unknowingly land themselves in wrong company and find themselves kind of
lost. Instead of confronting them share their fear and doubts. Invite your
teen's friends to your house in order for you to get to know them. Encourage
extracurricular activities that will introduce your teenager to good
friends. Pressure to be good is a lot easier to manage than pressure to be
Discourage early and frequent dating: Group
activities among young people are fine and often fun, but allowing teens to
begin steady, dating much before age 16 can lead to trouble. Let your child
know about your strong feelings about this throughout childhood - don't wait
until your young teen proposes a plan that differs from your preferences in
this area; otherwise, he or she will think you just don't like the
particular person or invitation.
Making Education, a top priority: Encourage your children to take
school seriously and to set high expectations about their school
performance. Limit the number of hours your teenager gives to part-time jobs
(20 hours per week should be the maximum) so that there is enough time and
energy left to focus on school. Know about homework assignments and support
your child in getting them done. Teen sex can at times lead to unwanted
pregnancy, leaving girls less likely to finish high school or get married,
and are more likely to live in poverty, reducing their ability to properly
care and provide for their children.
Media Responsibility: Even after controlling risk factors like
family stability and income levels, rates of teen pregnancy increase if
there is greater exposure to sex on TV. Movies such as Juno (depicting a
teen who becomes pregnant and has to deal with the consequences) and
old-fashioned after-school specials are the exception to the rule; most
television aimed at teens and young adults doesn't connect STIs and pregnancy to
sexual activity. Parents should try to remove TV and limit internet access
from childrens' bedrooms (a recommendation, incidentally, that's also made
in the interest of reducing obesity, which has a link to unfettered access
to TV). Become "media literate" - think about what you and your family are
watching and reading.
Taking up Family Sport: Being
an active participant in life sets an excellent example for your children,
and participating in sports together can be a treasured family bond. Go for
a family bike ride.
Plan family hiking or camping trips, this will promote
bonding and better expression of feelings amongst you all. Plan family
indoor games and dinner to capitalize on lighter moments.
Knowledge of Disease and Pregnancy Prevention: Being uninformed on topics
like STDs and pregnancy can result in crisis situations that may alter the

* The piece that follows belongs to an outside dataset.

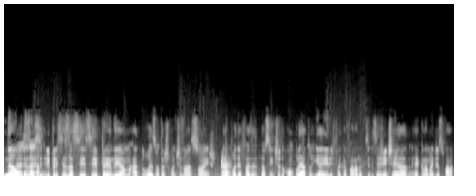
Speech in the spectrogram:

trajectory of a young person’s life. Thus, having accurate and up-to-date
information is an important prerequisite to becoming sexually active. A teen
should be made to realize, ‘What if your method of birth

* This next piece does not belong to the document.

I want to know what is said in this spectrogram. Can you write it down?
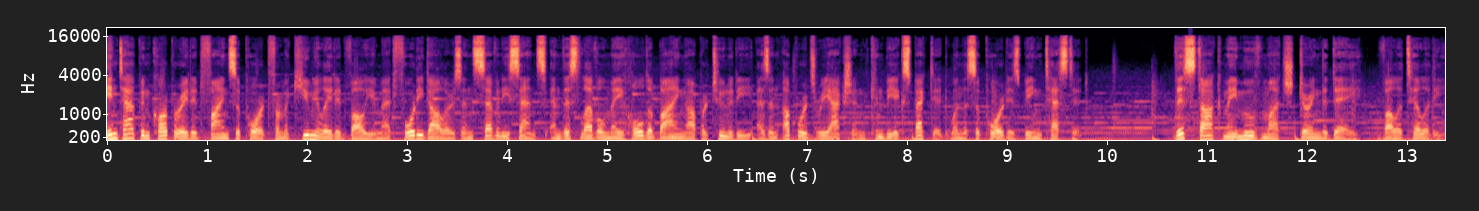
Intapp Incorporated finds support from accumulated volume at $40.70 and this level may hold a buying opportunity as an upwards reaction can be expected when the support is being tested. This stock may move much during the day, volatility,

control fails?’ and ‘What if you are deceived by the information you get
from a sexual partner?’ It is important to face the reality that sexual
intercourse, for example, is never completely safe. ‘Is any level of risk worth
taking at this point in my life?’
Watching the triggers: Sex
amongst teenagers is not always the topic that gets you thinking about sex.
Sometimes pure boredom with life begins an automated response that looks for
entertainment, and eventually leads to thinking about sex. There are a
number of triggers. If you can identify your triggers, you can limit their
capacity to veer you into thinking about sex. Stress is
a huge trigger for sex, and thinking about sex.
Love Yourself: Parents
should make an effort to praise daughters not only for success, but for
effort and strategy, to help her develop better self-esteem, according to
the American Academy of Pediatrics. Remind your daughter often of her
positive traits and give plenty of physical affection. Girls who lack
self-love and self-esteem may become depressed, according to the Center for
Young Women's Health. If your daughter's self-esteem problems are affecting
other areas of her life, a counselor or other mental health professional may
be able to help.
Even if you're uncomfortable, forge ahead. Remember, you're setting the stage
for open, honest discussions in the years to come. Consider who's best to
educate your child — you or the TV, the Internet or your child's friends?
Dated 22 November 2013